Because of the recent resurgence of interest in the Reformers, the doctrines of grace, etc., particularly among 20 and 30-somethings, the net for this trap has been cast far and wide.  While certainly any so-called denomination or group can easily fall prey to this, it seems most prevalent among those who hold claim to hold to reformed theology.  Once the Scriptures have been opened to illuminate the mind to the sovereignty of God over all things including, particularly or perhaps especially, the salvation of sinners, the flesh is easily tempted to revel in newfound knowledge that others have yet to learn.  Thus the trap for theological pride is set.

However, as we alluded to earlier, there is another trap, perhaps more deadly because it has less to do theological debates or waxing eloquently on this or that doctrine and everything to do with the affections of the heart towards God.

In his book, Grace and Duty of Being Spiritually Minded, John Owen comments specifically on this danger

“It is unimaginable how the subtile [sic] disquisitions and disputes of men about the nature, properties and counsels of God, have been corrupted, rendered sapless and useless, by vain curiosity, and striving for an artificial accuracy in the expression of men’s apprehensions.  When the wits and minds of men are engaged in such thoughts, ‘God is not in all their thoughts,’ even when all their thoughts are concerning him.  When once men are got into their metaphysical curiosities and logical niceties in their contemplations about God and his divine properties, they bid farewell, for the most part, unto all godly fear and reverence.”

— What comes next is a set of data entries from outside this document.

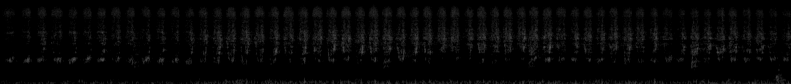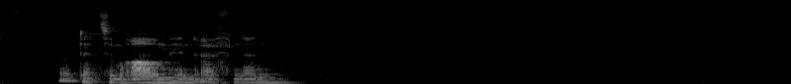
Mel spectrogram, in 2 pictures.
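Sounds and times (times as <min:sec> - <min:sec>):
palms rubbed together in front of the chest: 0:00.0 - 0:08.2
speech: 0:08.7 - 0:10.8.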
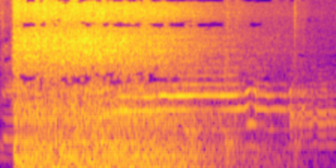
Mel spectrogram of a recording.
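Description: Explosion sound effect: a sudden loud blast just after the start, dying away over about a second and a half, with a steady high tone coming in under its tail.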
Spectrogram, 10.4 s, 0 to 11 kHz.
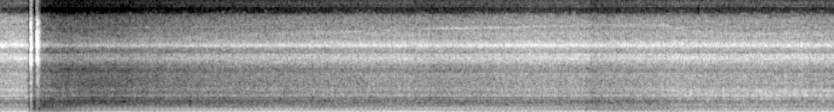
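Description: Supercharged 5.7 Hemi V8 heard from inside the pickup's cab, running at light throttle and low speed while still cold. About half a second in there is a short click and the engine note drops to a lower, steady pitch.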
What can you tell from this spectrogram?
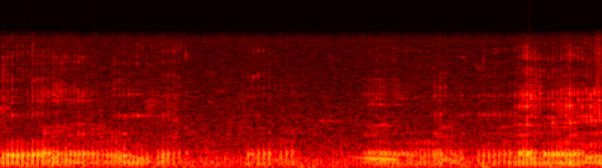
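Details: A pair of Amur leopards producing seriously intimidating sounds, low coarse pulsed growling almost continuous over five seconds, rising and falling in loudness with brief dips between bouts.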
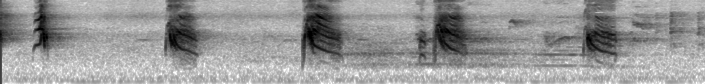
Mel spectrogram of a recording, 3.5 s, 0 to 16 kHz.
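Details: Long-tailed shrike in the morning, a lure recording meant to make other shrikes sing: five short harsh, scratchy downslurred notes spaced roughly every 0.7 seconds, with a faint steady tone between them.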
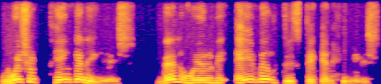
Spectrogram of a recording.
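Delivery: we should think in English said very slowly and clearly. Shown as a demonstration. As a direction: teach the sentence slowly, word by word. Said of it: "think করবো ইংলিশে".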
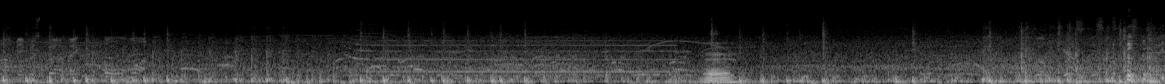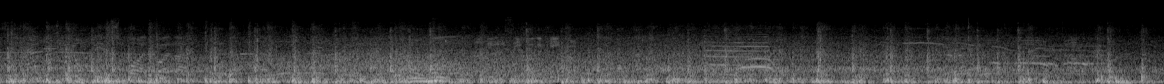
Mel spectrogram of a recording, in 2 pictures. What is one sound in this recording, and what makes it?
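A stadium crowd murmurs and cheers steadily throughout.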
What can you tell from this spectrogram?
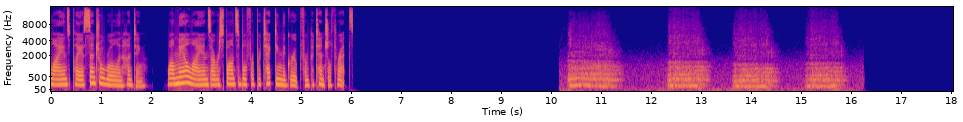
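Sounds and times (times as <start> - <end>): lion roaring: 10.2 - 11.5, 12.3 - 16.0.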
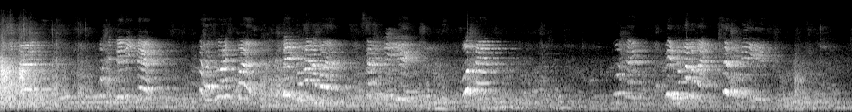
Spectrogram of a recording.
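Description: A young woman sings with feeling in an echoing hall.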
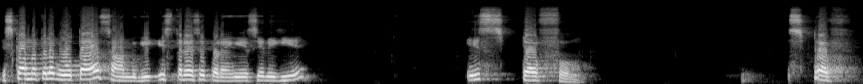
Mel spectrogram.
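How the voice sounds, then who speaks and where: A man gives an English reading lesson at a normal pace, his high-pitched voice a little mellow. He goes word by word, stopping to ask the learner how each one is said.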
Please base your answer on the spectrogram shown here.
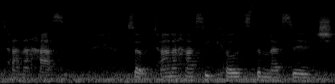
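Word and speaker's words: Ta-Nehisi: this author's name and I think it's tanasi coats I would have pronounced it differently again based on my speaking ability to speak Spanish um but I heard people who I really don't think would mispronounce his name pronounce it tanassi so tanassi codes the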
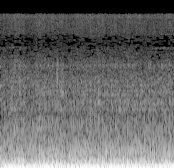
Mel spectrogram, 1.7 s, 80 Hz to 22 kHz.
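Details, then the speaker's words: 1994 GMC Jimmy 4.3 V6 CPI, 191,000 miles, first start after new idle air control valve, TPS, MAP sensor, EGR valve, coil, wires and spider: deep, steady rumble with no knocks, misses or surges; idling up smoothly and evenly. "Hey, it's idling up. Didn't used to do that before."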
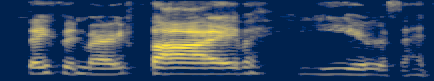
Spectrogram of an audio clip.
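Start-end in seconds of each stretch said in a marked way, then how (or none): 1.0-1.7 stressing five, louder. Reading someone's written account aloud the way they wrote it, stress on FIVE. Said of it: "I had to put the emphasis on the five".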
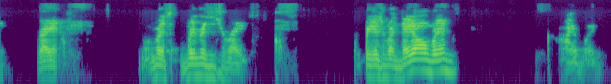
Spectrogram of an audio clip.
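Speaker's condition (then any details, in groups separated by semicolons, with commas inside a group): Muscular dystrophy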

When we divorce doxology from theology we engage in nothing more than an exercise of the flesh; it’s not only futile, but it’s sinful.  Studying theology is good, but it is good because it gives us a better understanding of the nature of God and His Son Jesus Christ, which ultimately leads us to worship of God.

Despite recent attempts to marginalize and discount their value, the Puritans were the quintessential pattern for how theology leads to doxology.  They were often described as fire and ice.  They had running through their veins the ice of doctrinal precision and steadfastness in the face of opposition along with the burning fire of affection for God that boiled in the bowels of their soul.

Below is further exhortation on the dangers particularly facing the young and reformed.  There, Paul Washer suggests a safeguard to avoiding them, namely the increase of prayer.